WHAT THE TASK REQUIRES: For the records that follow, give the number of lines containing the word "spectrogram", with no added text.

RECORDS SHOWN:
--------------------------------------------------
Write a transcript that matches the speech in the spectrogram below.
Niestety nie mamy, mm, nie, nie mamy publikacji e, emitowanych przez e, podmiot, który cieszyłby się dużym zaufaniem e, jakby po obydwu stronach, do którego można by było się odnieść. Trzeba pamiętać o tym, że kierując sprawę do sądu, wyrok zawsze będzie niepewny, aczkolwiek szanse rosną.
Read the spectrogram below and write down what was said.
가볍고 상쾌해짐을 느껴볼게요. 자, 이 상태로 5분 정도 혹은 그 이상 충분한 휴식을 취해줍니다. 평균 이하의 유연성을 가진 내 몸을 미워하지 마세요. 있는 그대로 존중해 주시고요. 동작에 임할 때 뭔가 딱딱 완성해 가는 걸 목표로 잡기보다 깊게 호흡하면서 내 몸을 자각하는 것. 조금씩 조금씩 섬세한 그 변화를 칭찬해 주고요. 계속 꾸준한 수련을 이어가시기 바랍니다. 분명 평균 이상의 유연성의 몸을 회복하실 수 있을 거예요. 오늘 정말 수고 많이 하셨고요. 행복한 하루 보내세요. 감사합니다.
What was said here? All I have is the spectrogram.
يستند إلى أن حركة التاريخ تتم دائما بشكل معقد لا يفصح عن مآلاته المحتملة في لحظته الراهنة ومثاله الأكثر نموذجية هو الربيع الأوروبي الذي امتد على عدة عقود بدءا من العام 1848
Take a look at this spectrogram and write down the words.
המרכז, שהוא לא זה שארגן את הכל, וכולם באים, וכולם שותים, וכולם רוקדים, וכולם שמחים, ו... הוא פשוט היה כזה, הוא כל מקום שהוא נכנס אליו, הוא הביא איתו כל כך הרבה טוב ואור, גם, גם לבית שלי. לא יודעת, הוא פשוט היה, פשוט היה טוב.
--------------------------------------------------
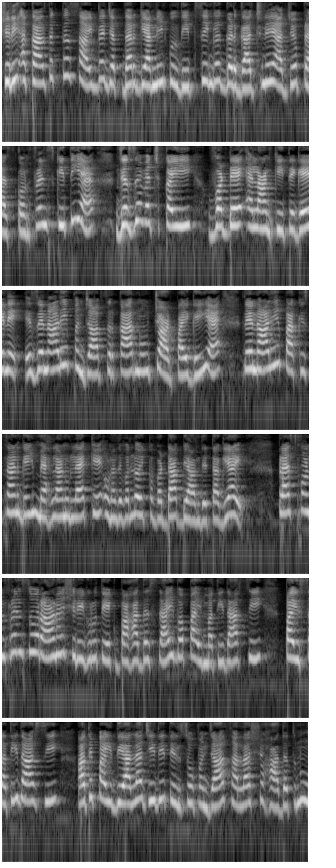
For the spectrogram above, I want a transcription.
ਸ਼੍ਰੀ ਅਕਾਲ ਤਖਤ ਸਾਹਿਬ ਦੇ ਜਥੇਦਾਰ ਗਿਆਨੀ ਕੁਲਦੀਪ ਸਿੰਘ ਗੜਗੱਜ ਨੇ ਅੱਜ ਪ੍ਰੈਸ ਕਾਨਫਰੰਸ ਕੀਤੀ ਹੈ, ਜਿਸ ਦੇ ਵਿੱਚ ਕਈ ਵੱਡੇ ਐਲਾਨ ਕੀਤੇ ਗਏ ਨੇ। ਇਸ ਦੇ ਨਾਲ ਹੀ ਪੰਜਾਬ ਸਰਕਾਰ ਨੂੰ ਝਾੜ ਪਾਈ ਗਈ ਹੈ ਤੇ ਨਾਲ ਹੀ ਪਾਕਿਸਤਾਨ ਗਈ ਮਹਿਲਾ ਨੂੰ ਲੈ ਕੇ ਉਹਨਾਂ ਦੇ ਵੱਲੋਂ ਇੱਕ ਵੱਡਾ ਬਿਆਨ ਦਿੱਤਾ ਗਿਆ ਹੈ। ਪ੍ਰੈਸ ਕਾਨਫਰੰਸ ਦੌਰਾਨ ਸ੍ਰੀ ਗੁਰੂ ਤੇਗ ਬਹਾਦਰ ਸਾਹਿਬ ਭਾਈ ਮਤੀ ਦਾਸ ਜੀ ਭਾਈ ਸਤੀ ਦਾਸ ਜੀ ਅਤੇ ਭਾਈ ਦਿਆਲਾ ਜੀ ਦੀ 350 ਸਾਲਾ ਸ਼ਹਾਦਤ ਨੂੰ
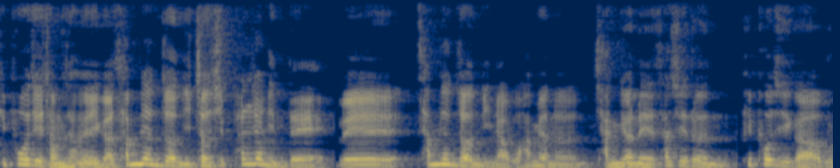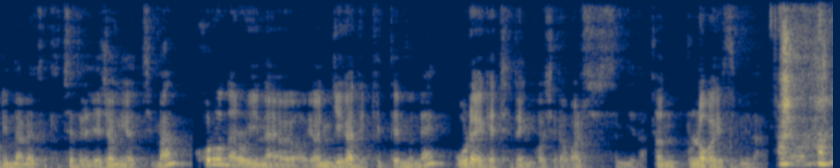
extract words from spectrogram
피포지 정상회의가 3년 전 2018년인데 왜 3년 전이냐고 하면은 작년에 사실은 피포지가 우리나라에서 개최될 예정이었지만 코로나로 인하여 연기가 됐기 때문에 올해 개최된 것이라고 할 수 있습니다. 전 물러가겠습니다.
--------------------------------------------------
WRITTEN REPLY: 6